Call for Papers

The mammalian target of rapamycin (mTOR), an evolutionarily conserved serine/threonine kinase, plays a significant role in integrating cellular and environmental cues that modulate cell metabolism, growth, proliferation, survival, and homeostasis. Distinct roles of mTOR were identified in gene transcription, protein synthesis, tissue regeneration and repair, oxidative stress, immunity, aging, and cell death which include autophagy and apoptosis. Emerging evidence over the last decade indicates that deregulation of mTOR signaling has been implicated in many human diseases, including cancer, obesity, diabetic complications, pulmonary hypertension, cardiovascular diseases, and neurodegeneration. Moreover, oxidative stress has also been etiologically implicated in these wide varieties of disease processes and states. Notably, the mTOR pathway is activated during various cellular processes including tumor formation and angiogenesis, insulin resistance, adipogenesis, and T-lymphocyte activation. Based on its pathophysiological importance, the mTOR signaling pathway has attracted broad scientific and clinical interest as a potential therapeutic target to treat a variety of diseases associated with oxidative stress, aging, proliferative disorders, and metabolic abnormalities.

We invite investigators to contribute original research articles as well as review articles that will advance our understanding of the mTOR signaling pathways in metabolic as well as neurodegenerative diseases, cancer, and aging, which could be pivotal for the development of novel therapeutic strategies to treat many human diseases.

Potential topics include but are not limited to the following:

  • Regulation of cellular growth, proliferation, and survival by mTOR
  • mTOR signaling in diabetes and its vascular complications
  • Cardiovascular disease and mTOR pathway
  • mTOR signaling in other metabolic disorders
  • Regulation of immune system by mTOR
  • mTOR signaling in cancer and therapeutic options with mTOR inhibitors
  • Involvement of mTOR signaling in neurodegenerative disease
  • The role of mTOR signaling in longevity and aging

Authors can submit their manuscripts through the Manuscript Tracking System at

Submission DeadlineFriday, 25 May 2018
Publication DateOctober 2018

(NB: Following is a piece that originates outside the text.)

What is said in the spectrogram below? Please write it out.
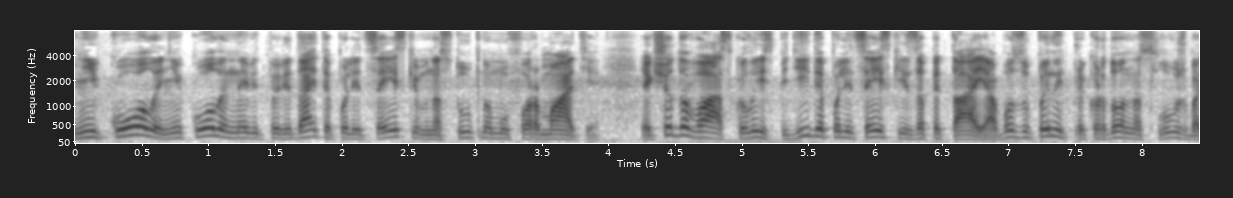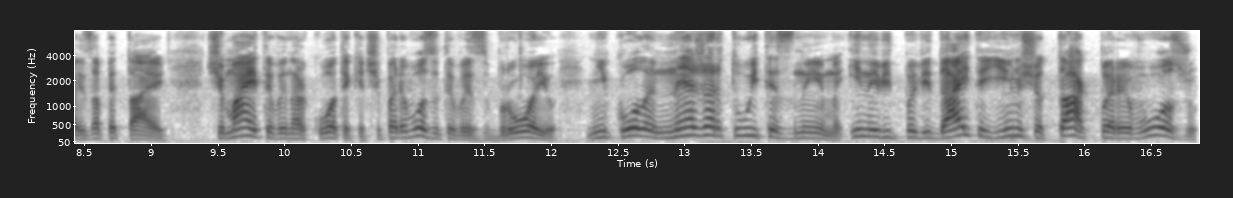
Ніколи, ніколи не відповідайте поліцейським в наступному форматі. Якщо до вас колись підійде поліцейський і запитає, або зупинить прикордонна служба і запитають, чи маєте ви наркотики, чи перевозите ви зброю, ніколи не жартуйте з ними і не відповідайте їм, що так перевожу,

Papers are published upon acceptance, regardless of the Special Issue publication date.

Lead Guest Editor

  • Anindita Das, Virginia Commonwealth University, Richmond, USA

Guest Editors